* _Required action_
An image-free reproduction of the data below is needed: print it exactly.

START Supplied data

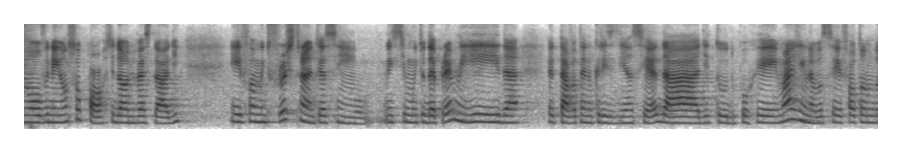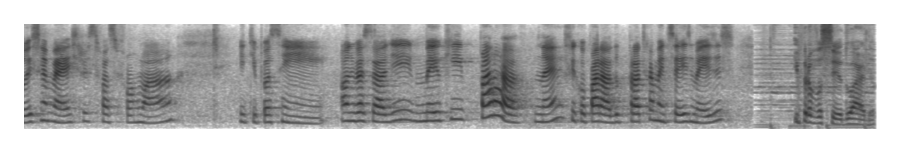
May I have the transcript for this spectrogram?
Não houve nenhum suporte da universidade e foi muito frustrante, assim, me senti muito deprimida, eu estava tendo crise de ansiedade e tudo, porque imagina, você faltando dois semestres para se formar e, tipo assim, a universidade meio que parar, né? Ficou parado praticamente seis meses. E para você, Eduarda?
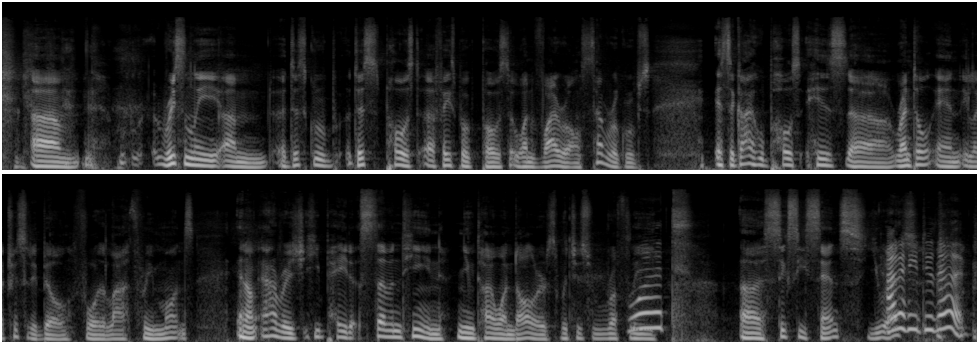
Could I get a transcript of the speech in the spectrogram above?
um, recently, um, this group, this post, uh, Facebook post went viral on several groups. It's a guy who posts his uh, rental and electricity bill for the last three months, and on average, he paid 17 new Taiwan dollars, which is roughly What? uh, 60 cents US. How did he do that?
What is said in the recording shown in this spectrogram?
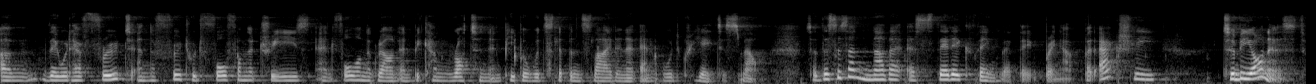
um, they would have fruit and the fruit would fall from the trees and fall on the ground and become rotten and people would slip and slide in it and it would create a smell. So this is another aesthetic thing that they bring up. But actually, to be honest,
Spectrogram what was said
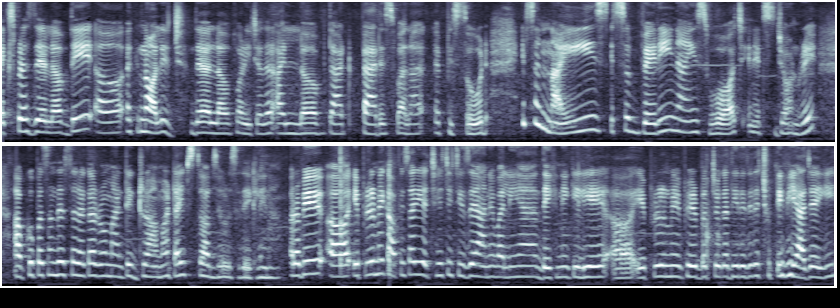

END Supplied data

* _Written response_
May I have the transcript for this spectrogram?
Não houve nenhum suporte da universidade e foi muito frustrante, assim, me senti muito deprimida, eu estava tendo crise de ansiedade e tudo, porque imagina, você faltando dois semestres para se formar e, tipo assim, a universidade meio que parar, né? Ficou parado praticamente seis meses. E para você, Eduarda?
Could I get a transcript of the speech in the spectrogram above?
um, recently, um, this group, this post, uh, Facebook post went viral on several groups. It's a guy who posts his uh, rental and electricity bill for the last three months, and on average, he paid 17 new Taiwan dollars, which is roughly What? uh, 60 cents US. How did he do that?
What is said in the recording shown in this spectrogram?
um, they would have fruit and the fruit would fall from the trees and fall on the ground and become rotten and people would slip and slide in it and it would create a smell. So this is another aesthetic thing that they bring up. But actually, to be honest,
Spectrogram what was said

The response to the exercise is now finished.